Latest bridge ad is full of more distortions than facts

By John Gallagher
Detroit Free Press Business

Like political attack ads, the Ambassador Bridge owners’ latest TV ads attacking Gov. Rick Snyder’s proposed public bridge offer a blend of fact, half-truths, and outright distortion.

The claim: The most recent ad opens with a shot of a woman worried about money as she writes checks for a pile of bills. A voice-over then says that government bureaucrats want to write a $2-billion check for Snyder’s proposed bridge to Canada.

The ad continues that citizens can save themselves $100 million a year by signing a petition to put an Ambassador Bridge-backed referendum on the November ballot to require a public vote on any new bridge or tunnel. The ad is paid for by an Ambassador Bridge-funded effort called the People Should Decide.

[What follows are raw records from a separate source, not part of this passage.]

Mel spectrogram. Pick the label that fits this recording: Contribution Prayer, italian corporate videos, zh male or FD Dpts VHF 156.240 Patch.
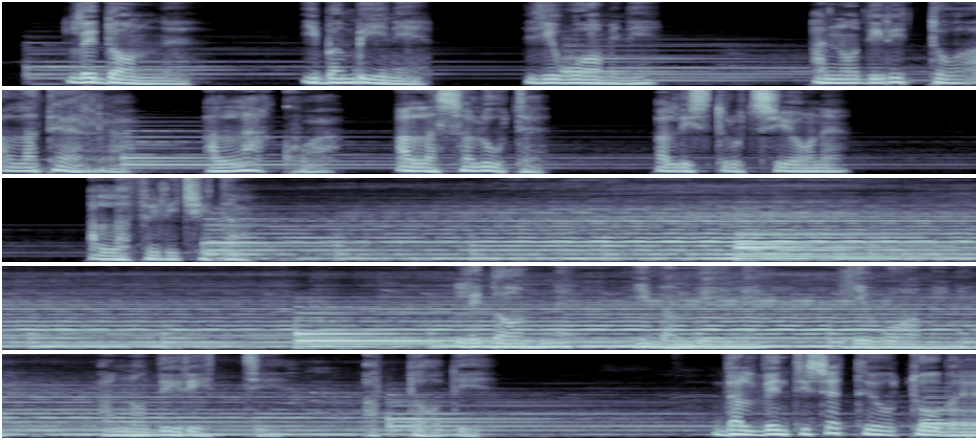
italian corporate videos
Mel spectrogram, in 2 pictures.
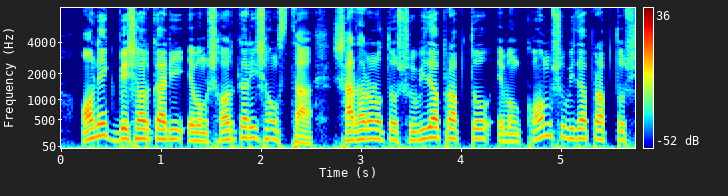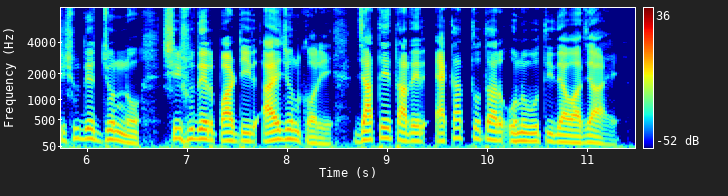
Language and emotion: Bengali, neutral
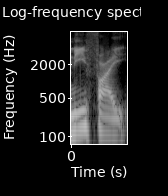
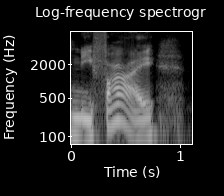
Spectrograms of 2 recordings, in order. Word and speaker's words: Nephi: have pronounced this as Nephi, but sometimes the I on the end of Nephi can be pronounced as an E, as a long E.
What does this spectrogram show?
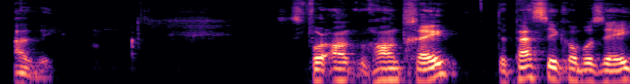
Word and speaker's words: avait: Even though there's a whole bunch of letters here, don't worry about them. It's still pronounced avait.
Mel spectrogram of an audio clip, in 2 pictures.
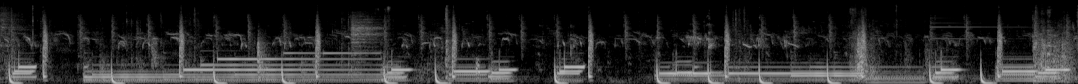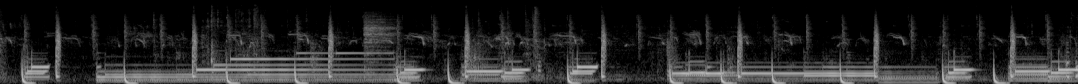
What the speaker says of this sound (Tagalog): ito nga pala yung manok na galing sa papa ni Andrea.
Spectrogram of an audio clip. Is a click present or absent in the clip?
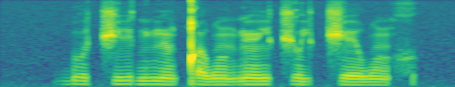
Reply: present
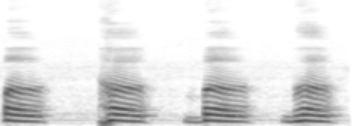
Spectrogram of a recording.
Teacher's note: ओठ हमारे हमारे जो होंठ है वो एक दूसरे को लगते हैं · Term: औष्ठ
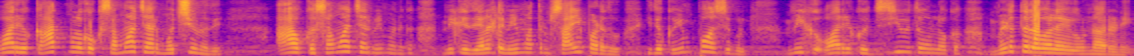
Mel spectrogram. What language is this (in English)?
Telugu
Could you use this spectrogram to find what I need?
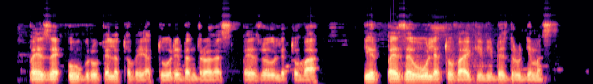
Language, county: Lithuanian, Panevėžys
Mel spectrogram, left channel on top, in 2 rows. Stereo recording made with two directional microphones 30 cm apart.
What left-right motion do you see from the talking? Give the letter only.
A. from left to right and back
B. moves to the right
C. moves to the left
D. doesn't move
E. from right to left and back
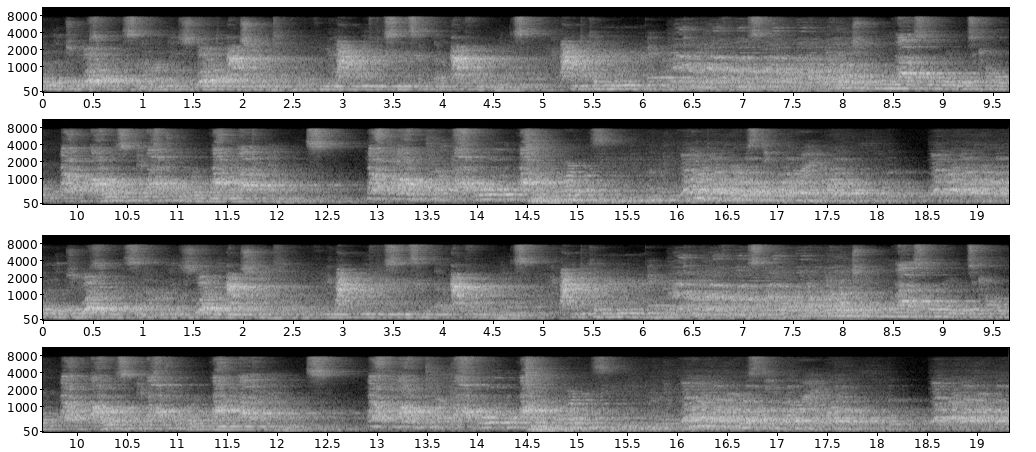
A.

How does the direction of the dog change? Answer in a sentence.
You can hear the dog move to the left.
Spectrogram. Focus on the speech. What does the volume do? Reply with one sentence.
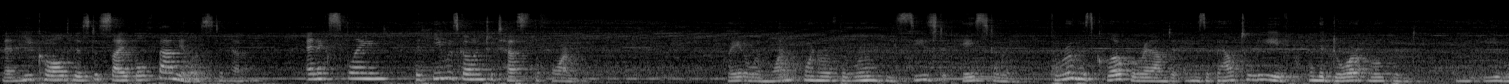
The loudness of the speech stays about the same.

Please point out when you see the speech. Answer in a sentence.
The speech can be heard from 0.0 to 5.8 s and from 7.2 to 15.0 s.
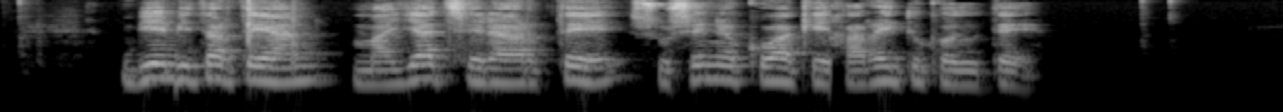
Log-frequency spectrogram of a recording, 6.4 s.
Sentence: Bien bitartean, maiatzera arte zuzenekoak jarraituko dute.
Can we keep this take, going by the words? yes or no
yes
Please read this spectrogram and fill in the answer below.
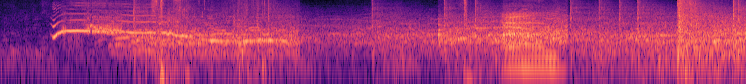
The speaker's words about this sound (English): Gunshots, people getting shot all over the place. Panic ensues. Just insane.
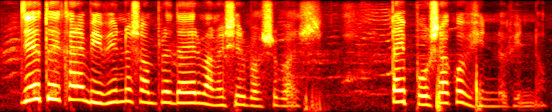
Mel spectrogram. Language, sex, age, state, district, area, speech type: Bengali, female, 30-45, West Bengal, Dakshin Dinajpur, urban, spontaneous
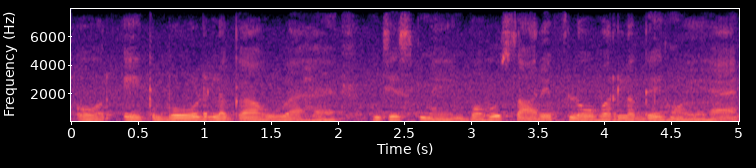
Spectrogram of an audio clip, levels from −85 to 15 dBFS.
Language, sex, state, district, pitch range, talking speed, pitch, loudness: Hindi, female, Punjab, Fazilka, 140-170 Hz, 155 wpm, 155 Hz, -16 LUFS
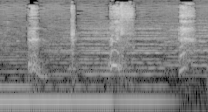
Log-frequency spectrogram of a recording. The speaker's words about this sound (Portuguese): Por que está chorando? Quem você está procurando?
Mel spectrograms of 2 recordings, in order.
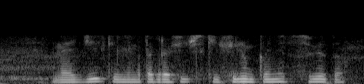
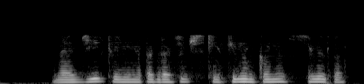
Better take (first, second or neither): first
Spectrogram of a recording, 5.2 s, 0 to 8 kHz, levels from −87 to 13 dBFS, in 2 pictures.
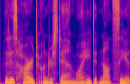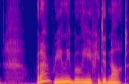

Fact check: The proposed New International Trade Crossing bridge project costs about $2 billion, but most of that will be paid for by Canada or the U.S. government. Even Michigan’s $550 million up-front share would be paid for by Canada and paid back through tolls, not by Michigan taxpayers.

The claim: The ad also says the Michigan Senate voted down Snyder’s plan and that the governor wants to go around the Legislature.

Fact check: The full Senate never voted on the proposal. One Senate committee voted against it. But it’s true that Snyder now appears ready to rely on an agreement with Canada to build the bridge, bypassing the legislative roadblock in Lansing.

The claim: Finally, the ad says Snyder’s bridge proposal will cost Michigan taxpayers $100 million a year, a figure the Ambassador Bridge owners claim would be needed to cover shortfalls in bridge tolls used to pay back construction costs.

Fact check: That’s false. Snyder and other leaders have said repeatedly that the agreement is written in a way to protect Michigan taxpayers. Any shortfall in revenues will be borne by the private operator hired to build and run the bridge.

Overall assessment: Like earlier such ads, this one offers more distortion than fact.